My girlfriend is upper-working class. She lives in Blackheath, a suburb that by train – the cheapest form of travel in Cape Town – is two stops shy of Stellenbosch, a leafy, shady university town, where a sizable percentage of South Africa’s old white money resides.
I live in Bishop Lavis. I’ve been lower workless class my whole life, a slight step above the homeless who constantly beg for change on Cape Town’s streets.
Cape Town is a place for two lovers to meet each other halfway; a train ticket costs only 6.50 Rand. She pays for the meal, we get by on foot, have a great time at no great expense. I work full-time as a criminally underpaid cartoonist, she is a revered poet. I am forever paying in coins, loose change, because that’s how money comes to me, in bits and pieces, trickling in like a dripping tap. She always has one or two paper notes, which is a big step up from me, but at least it’s not plastic, I tell myself, she is still two stops away from paying with plastic. There is a gap between people who pay with money you never see and people whose cash rattles in their pockets, which I am never quite sure will ever be bridged. The one is too loud for the other and the other seems estranged from reality.
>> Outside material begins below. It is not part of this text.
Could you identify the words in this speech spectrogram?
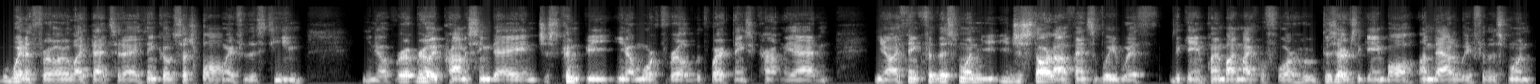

We sit outside on the open square next to the train station and eat fish and chips, and tell each other stories about the people walking by. I tell her, »In a country where meeting each other halfway has become the destination instead of the starting point, Cape Town is the middleman for people who don’t know how to face one another, much less talk to each other.«
I am not sure she understands what I mean, but she responds by saying that it’s strange how everyone on the square wears the expressions of people who really hate one another, and don’t seem to feel any inclination to hide it anymore, except when there are foreigners around. Like family who puts on a good show when they have visitors over. She trails off for a moment before adding, »We are really close to one another in that way,« meaning South Africans.
We sit on the square for a good hour more and try to talk Table Mountain into looking beautiful; into revealing itself to us for the first time, as if it isn’t a completely mundane piece of rock in the center of a small port town, but despite the fact that the mountain truly belongs to all of us, despite the fact that you can see it from virtually any directions and from every place in Cape Town, it feels too much like furniture that came with the house.
We fill the rest of the day with conversations that are only interesting to people in love and as the sun begins to set behind Table Mountain and before we have to take separate trains, I ask her if she wants to go sit in the Gardens for a while. This is usually the part of the day that moves like ocean waves: one moment melancholy, the next wild, then slow, then fast-from wave to wave it changes.
We sit together on a park bench in the Kompanje Gardens, trying to hold onto each other, trying to postpone the unavoidable long trip in diverging directions. The best part of our meetings is always the end, here in the garden of sin, where all of our troubles began.